Associate professor Jennifer Smith said LeRoy Pernell, dean of the law school, hired men more often than women resulting in a disparity between the number of men and women on the faculty, and that male associate professors were paid more than their female counterparts, according to court documents.
The complaint, filed July 31 in Leon County court, names the FAMU Board of Trustees as the defendant.
Smith was hired as an associate professor in 2004 and teaches health law, civil procedures and other topics. She gained tenure in 2010. She has applied for promotion to full professor several times since, but has been denied each time. She was most recently denied full professor status as of July 25, when FAMU came out with a new round of tenure and promotion announcements, the filing said.
The complaint says she would have received a promotion to full professor in 2010 had it not been for her sex and that she was denied a second time for what she says was retaliation for her repeated complaints about gender discrimination and gender salary inequalities.
Smith said an administrator "sabotaged" her promotion efforts by replacing positive reviews of her scholarship with negative ones and told other administrators to ensure she was denied promotion.
The ABA report recommended the same administrator's demotion due to "the hostile work environment he created, specifically with respect to women." In September 2010, she filed a workplace-violence complaint against the administrator with campus police.
The filing also cited an American Bar Association report from September 2012 which stated the law school suffers from inequity in the manner it treats female faculty members.
Smith has filed multiple public records requests with FAMU "in order to show the pay and promotion disparities" and said an analysis found men were paid significantly more than women at the school. She said male professors performed similar work to female professors.
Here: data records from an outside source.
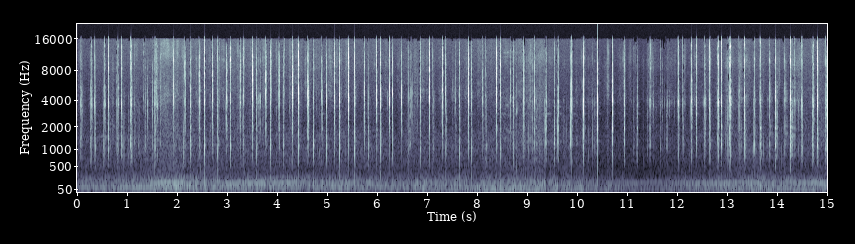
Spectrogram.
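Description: Fingertips and thumbs press and click the buttons of a hand-sized, hollow white plastic Xbox controller held in both hands. A rapid, uneven stream of sharp, bright clicks runs throughout, each one dying out almost instantly over a steady low hum.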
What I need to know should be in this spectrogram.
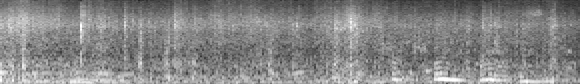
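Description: A large bird's wings flap loudly close by.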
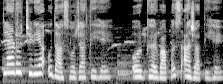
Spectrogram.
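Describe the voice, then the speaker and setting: A woman's voice: medium pitch, big pitch swings, slow, over music. A woman narrating a scripted children's story.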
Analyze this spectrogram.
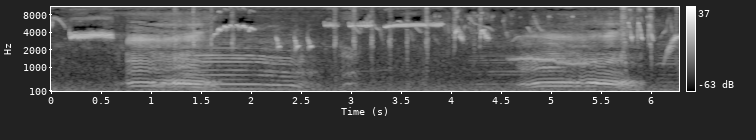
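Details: Cattle from a herd of village cattle roaming the street. Two drawn-out, harmonic moos, each lasting over a second, are separated by a pause filled with high, thin bird chirps.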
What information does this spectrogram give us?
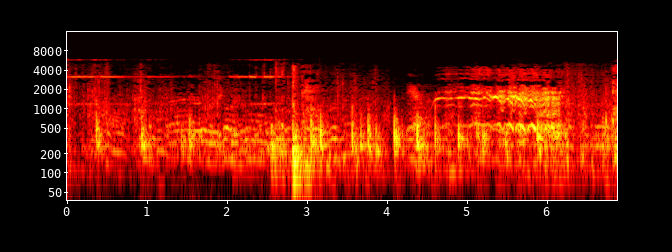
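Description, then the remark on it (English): A horse named Victor whinnies with a rising, wavering cry near the end, while hooves clop in uneven steps and voices speak over the commotion, steadying him. “This is my horse. Steady, Victor. Steady, boy.”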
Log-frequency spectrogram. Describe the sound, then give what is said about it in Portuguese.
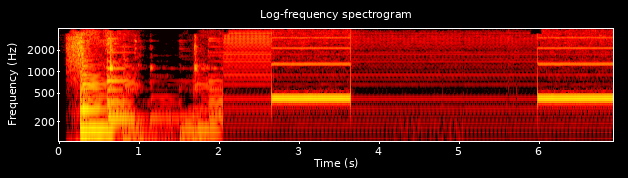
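Ringing tone as a building concierge intercom calls a resident about a delivery: after a short burst of louder mixed sound, two steady one-second tones sound, separated by a long pause with only a faint hum. “Aguarde um momento que vou ligar para o morador.”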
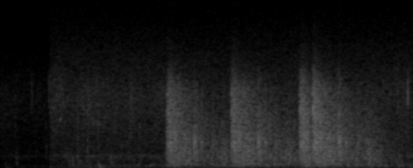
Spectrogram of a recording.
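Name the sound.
gunfire outside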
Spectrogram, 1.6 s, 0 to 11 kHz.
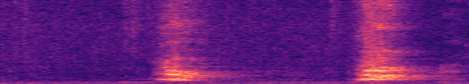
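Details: Two sharp barks roughly 0.7 seconds apart from a whippet reacting to the Goodyear blimp passing close by, a dog that barks at nothing else; steady low hum beneath.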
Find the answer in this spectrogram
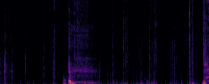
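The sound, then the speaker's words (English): A paper envelope is torn open with a letter opener: a few crisp slitting and ripping sounds, with one longer, louder tear in the middle, among scattered softer paper crinkles and rustles. “Okay, now I'll open the envelope.”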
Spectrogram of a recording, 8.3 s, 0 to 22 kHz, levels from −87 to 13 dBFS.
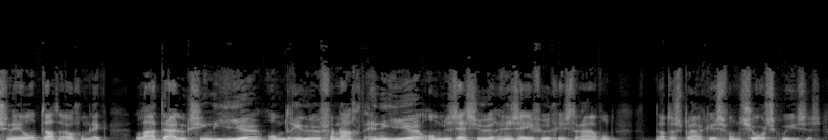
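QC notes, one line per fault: Nothing to flag on this speech clip; no technical faults turned up anywhere in it.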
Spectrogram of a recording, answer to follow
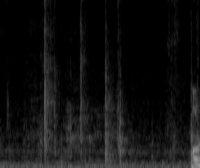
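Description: A few faint, scattered light clicks from hands handling small plastic toy figures and crinkly foil blind-bag packets on a tabletop, with a voice starting just at the end.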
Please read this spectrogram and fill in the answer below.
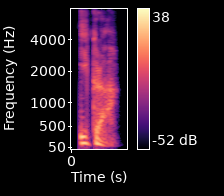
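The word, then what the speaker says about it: икра: And it's somehow pronounced something close to ikra, which is ikura, right?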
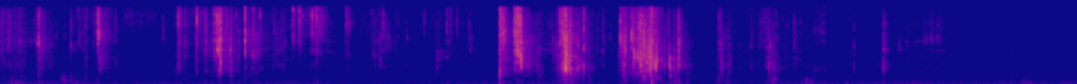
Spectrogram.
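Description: Trading-card pack wrapper being torn open and crinkled by hand, in irregular bouts of crackling, the loudest about two seconds and five to seven seconds in.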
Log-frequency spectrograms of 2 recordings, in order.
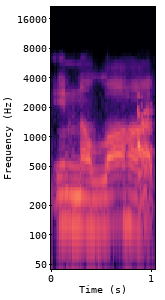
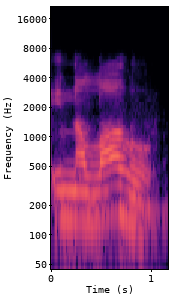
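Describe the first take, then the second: First: The word ends with an 'a' vowel. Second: The word ends with a 'u' vowel. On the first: The speaker calls it right. "Sama dengan innallaha" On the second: The speaker calls it wrong. "tidak boleh innallahu"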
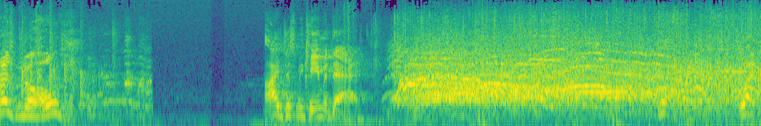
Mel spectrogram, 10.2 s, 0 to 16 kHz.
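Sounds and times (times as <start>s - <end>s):
loud sustained audience applause: 0.0s - 1.8s, 5.1s - 10.1s
speech: 0.3s - 1.1s, 3.6s - 5.6s, 9.9s - 10.1s
laughter: 0.8s - 2.1s
audience cheers and whoops: 5.1s - 10.1s.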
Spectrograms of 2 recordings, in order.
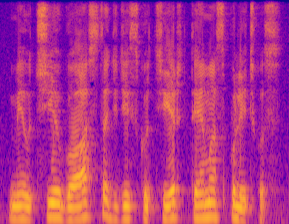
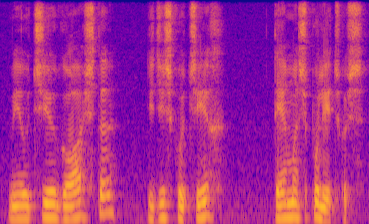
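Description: First: It is said in a southern Brazilian accent. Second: It is said in a Rio de Janeiro accent. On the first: "using the Gaúcho pronunciation or Southern pronunciation" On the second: "in Carioca Portuguese"

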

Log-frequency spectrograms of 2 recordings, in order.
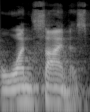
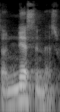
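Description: First: The name begins like the English word 'one'. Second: The name does not begin like the word 'one'. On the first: The speaker calls it wrong. "I know that looked like one Simus" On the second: The speaker calls it right. "but again, it's Onesimus"

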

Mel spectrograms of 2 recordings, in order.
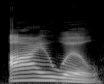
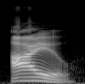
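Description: First: It is said as two full words. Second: It is said as one contracted syllable.

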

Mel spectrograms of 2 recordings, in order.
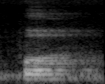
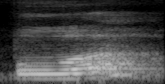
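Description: First: It is short and light with no force. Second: The pitch rises over two beats. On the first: "thế còn thanh nhẹ, một nhịp không quát" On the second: "đó là thanh hai đấy"

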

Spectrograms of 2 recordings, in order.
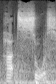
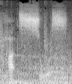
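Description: First: It is said in the speaker's ordinary accent. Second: It is said in a New York accent.

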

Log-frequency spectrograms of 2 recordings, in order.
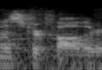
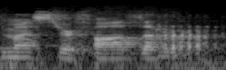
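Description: First: The R sounds are plain, not rolled. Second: The R sounds are strongly rolled. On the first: The speaker calls it wrong. "it's not Mister Father" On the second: The speaker calls it right. "Gotta roll the R"

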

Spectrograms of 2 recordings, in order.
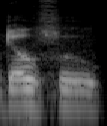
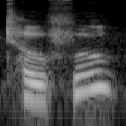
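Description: First: The word begins with a d sound. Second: The word begins with a t sound. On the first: "In Chinese, the T would have a D sound" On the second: "In English, we would say tofu"

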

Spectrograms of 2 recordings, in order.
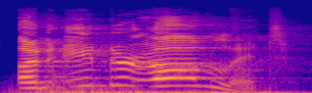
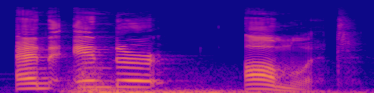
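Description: First: It is said loudly with hyped energy. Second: It is said calmly with ordinary energy. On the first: "it still doesn't sound all that amazing" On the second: "Maybe I didn't say that right"

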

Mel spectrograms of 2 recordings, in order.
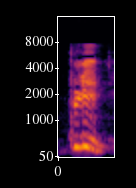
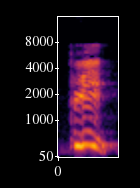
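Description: The two takes are said the same way.

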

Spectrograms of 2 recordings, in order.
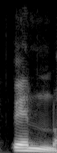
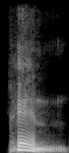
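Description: First: The first consonant is a plain p. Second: The first consonant is an aspirated p. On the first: The speaker calls it wrong. "পি দিয়ে পেন নয়" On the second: The speaker calls it right. "ফি দিয়ে ফেন"

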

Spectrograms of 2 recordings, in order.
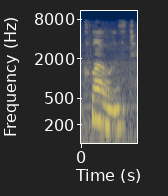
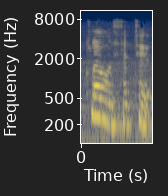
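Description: First: The word is said quickly and compactly. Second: The word is said slowly with stretched sounds. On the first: "แล้วก็พอพูดเร็วๆนะคะ" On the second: "ลองพยายามลากเสียงก่อนนะคะ"

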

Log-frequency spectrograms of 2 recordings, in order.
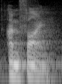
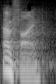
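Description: First: The voice sounds calm and neutral. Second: The voice sounds frustrated and sarcastic. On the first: The speaker really is fine. "in a neutral, calm tone, like that, it can mean exactly that" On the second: The speaker is not really fine. "saying it in a frustrated, sarcastic tone can indicate the opposite"

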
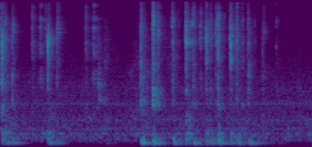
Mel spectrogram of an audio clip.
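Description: Keystrokes on a computer keyboard: a few scattered key clicks in the first second, then a quick run of typing from about two seconds in that stops shortly before the end.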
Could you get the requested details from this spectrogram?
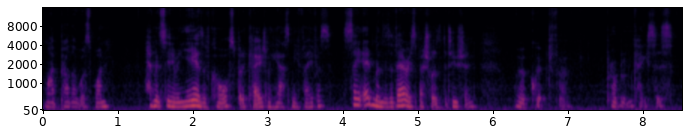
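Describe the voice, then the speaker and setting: A woman's voice: on the low side, animated, brisk, few pauses, husky. A woman playing a stern, cold matron at a children's home, with a clipped, nasal, curt way of speaking. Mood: hushed.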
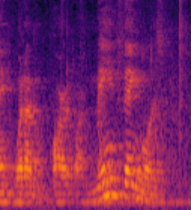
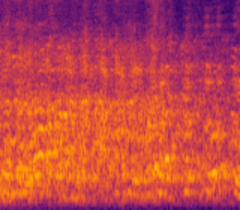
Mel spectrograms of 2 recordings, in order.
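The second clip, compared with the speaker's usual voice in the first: long loud high laugh; big laugh; 6 dB louder than usual. Real, not acted. Cracking up at own story.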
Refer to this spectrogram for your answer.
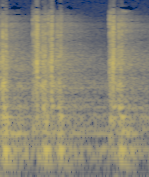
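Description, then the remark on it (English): Rapid clacking of typewriter keys as someone types while working, several sharp strikes in quick bursts with a brief pause between, fairly loud with no voices. “Whenever I'm in here, you hear me typing.”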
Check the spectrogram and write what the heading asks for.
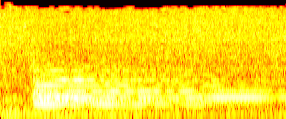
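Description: A single deep death knell stroke from a church bell rings out at night over St. Peter's Square in Vatican City after the death of Pope John Paul II; its resonant tone lingers and slowly fades over a steady background hiss.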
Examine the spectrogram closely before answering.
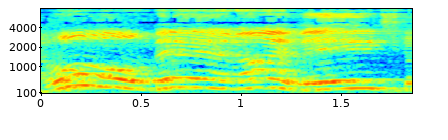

"Increased pay has not been based on superior skill, education or experience or any other legitimate factor," the complaint said.
Avery McKnight, FAMU's general counsel, said the university would not comment on Smith's suit.